Advancing technologies, the need to coordinate across organizations and nations, and an evolving threat landscape are sources of ongoing challenges in maintaining the trustworthy nature of computational infrastructure and the science it supports. To address these challenges, a number of projects have focused on improving the cybersecurity and trustworthiness of scientific computing. Recent examples include the Center for Trustworthy Scientific Cyberinfrastructure funded by NSF, the Software Assurance Marketplace funded by DHS, and the Extreme Scale Identity Management for Science project funded by DOE.
This presentation will give a 20 year retrospective together with a vision for the future of cybersecurity for computational science.
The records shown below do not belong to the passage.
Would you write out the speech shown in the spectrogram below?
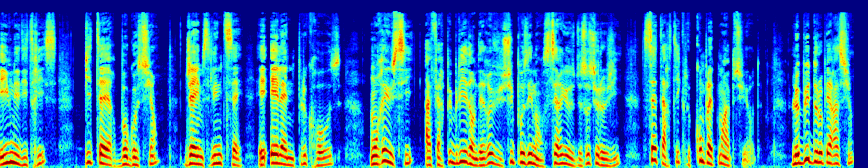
et une éditrice, Peter Bogossian, James Lindsay et Hélène Plucrose, ont réussi à faire publier dans des revues supposément sérieuses de sociologie cet article complètement absurde. Le but de l'opération?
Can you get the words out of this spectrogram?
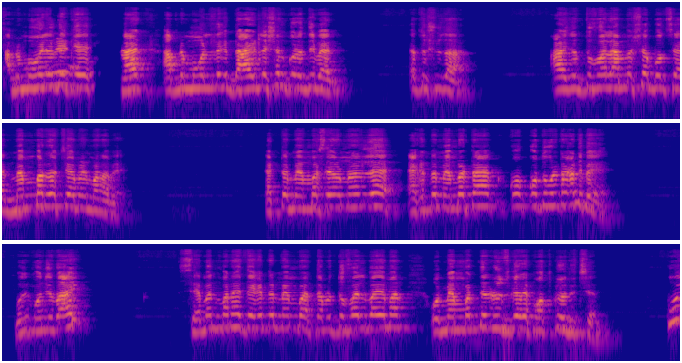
আপনি মহিলাদেরকে আপনি মহিলাদেরকে ডাইলেশন করে দিবেন। এত সুজা আরেকজন তুফাইল আহমেদ সাহেব বলছেন মেম্বাররা চেয়ারম্যান বানাবে। একটা মেম্বার চেয়ারম্যান বানালে এক একটা মেম্বারটা কত করে টাকা নেবে মঞ্জু- মঞ্জুর ভাই? সেভেন বানাইতে এক একটা মেম্বার তারপর তুফাইল ভাই আমার ওই মেম্বারদের রোজগারে পথ করে দিচ্ছেন। কই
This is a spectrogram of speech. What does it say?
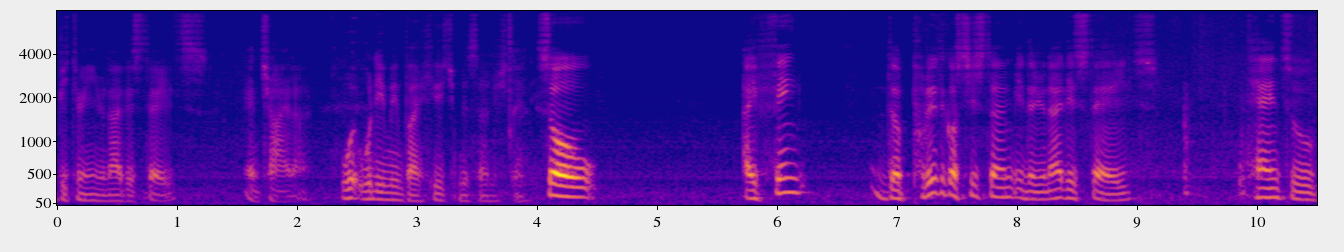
between United States and China. What, what do you mean by huge misunderstanding? So I think the political system in the United States tends to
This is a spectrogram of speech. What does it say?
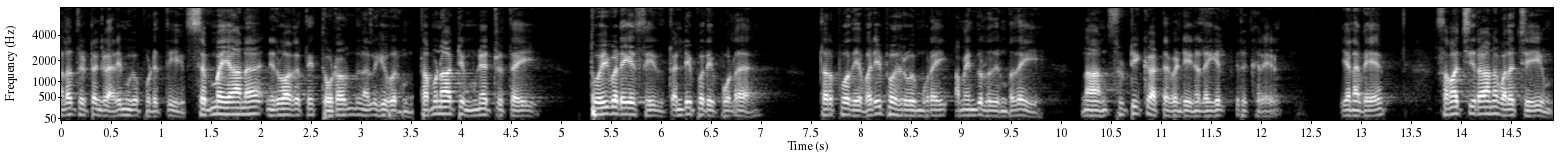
நலத்திட்டங்களை அறிமுகப்படுத்தி செம்மையான நிர்வாகத்தை தொடர்ந்து நல்கி வரும் தமிழ்நாட்டின் முன்னேற்றத்தை தொய்வடைய செய்து தண்டிப்பதைப் போல தற்போதைய வரி பகிர்வு முறை அமைந்துள்ளது என்பதை நான் சுட்டிக்காட்ட வேண்டிய நிலையில் இருக்கிறேன். எனவே சமச்சீரான வளர்ச்சியையும்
It will describe the state of trust and cybersecurity for scientific computing, its evolution over the past twenty years, challenges it is facing today, how the exemplar projects are addressing those challenges, and a vision of cybersecurity for research and higher education in general augmenting each other in the future.